* [YOUR OBJECTIVE] From the line that includes "I need you to" to the last line of the records that follow, copy every line exactly and nothing more, omitting pictures.

Data entries:
....

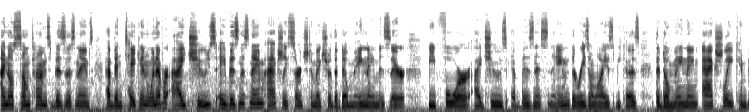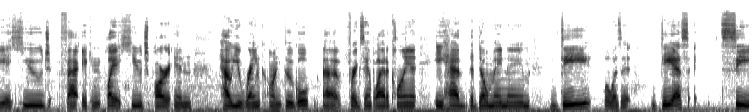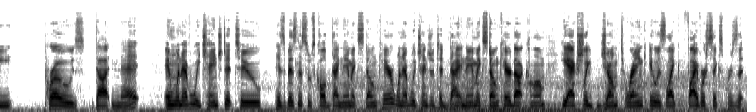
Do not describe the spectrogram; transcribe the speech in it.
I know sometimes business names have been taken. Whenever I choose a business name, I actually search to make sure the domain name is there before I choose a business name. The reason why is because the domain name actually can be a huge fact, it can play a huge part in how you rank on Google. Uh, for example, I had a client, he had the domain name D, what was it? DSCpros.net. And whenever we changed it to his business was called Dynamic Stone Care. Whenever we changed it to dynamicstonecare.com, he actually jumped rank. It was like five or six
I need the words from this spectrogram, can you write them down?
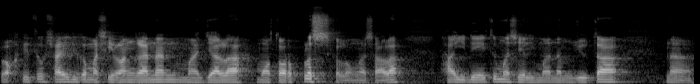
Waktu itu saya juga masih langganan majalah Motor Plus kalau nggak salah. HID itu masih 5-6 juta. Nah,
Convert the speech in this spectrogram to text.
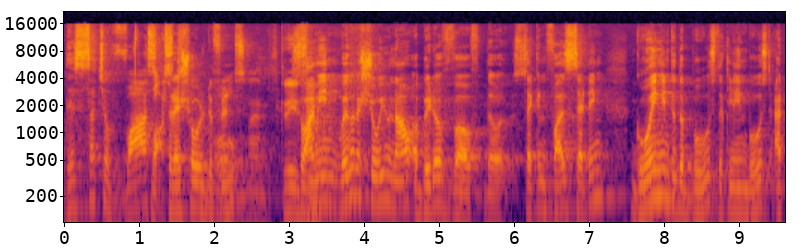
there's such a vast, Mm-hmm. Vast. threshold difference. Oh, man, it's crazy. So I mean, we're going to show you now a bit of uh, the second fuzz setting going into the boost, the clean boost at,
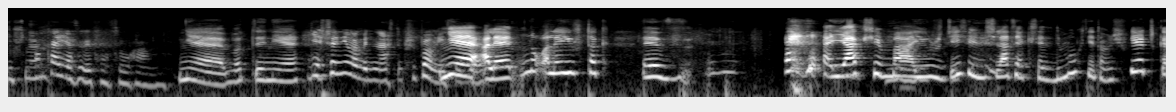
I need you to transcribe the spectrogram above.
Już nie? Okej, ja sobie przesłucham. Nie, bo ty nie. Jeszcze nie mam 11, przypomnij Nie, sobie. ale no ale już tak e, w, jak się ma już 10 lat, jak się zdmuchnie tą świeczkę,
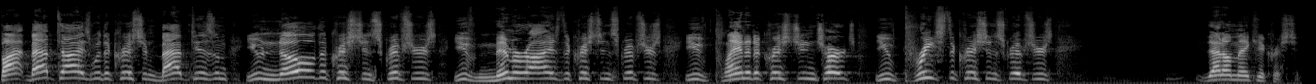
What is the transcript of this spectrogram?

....

* [RESPONSE TO THIS EXERCISE]
I need you to transcribe the spectrogram above.
Już nie? Okej, ja sobie przesłucham. Nie, bo ty nie. Jeszcze nie mam 11, przypomnij Nie, sobie. ale no ale już tak e, w, jak się ma już 10 lat, jak się zdmuchnie tą świeczkę,
What is the transcript of this spectrogram?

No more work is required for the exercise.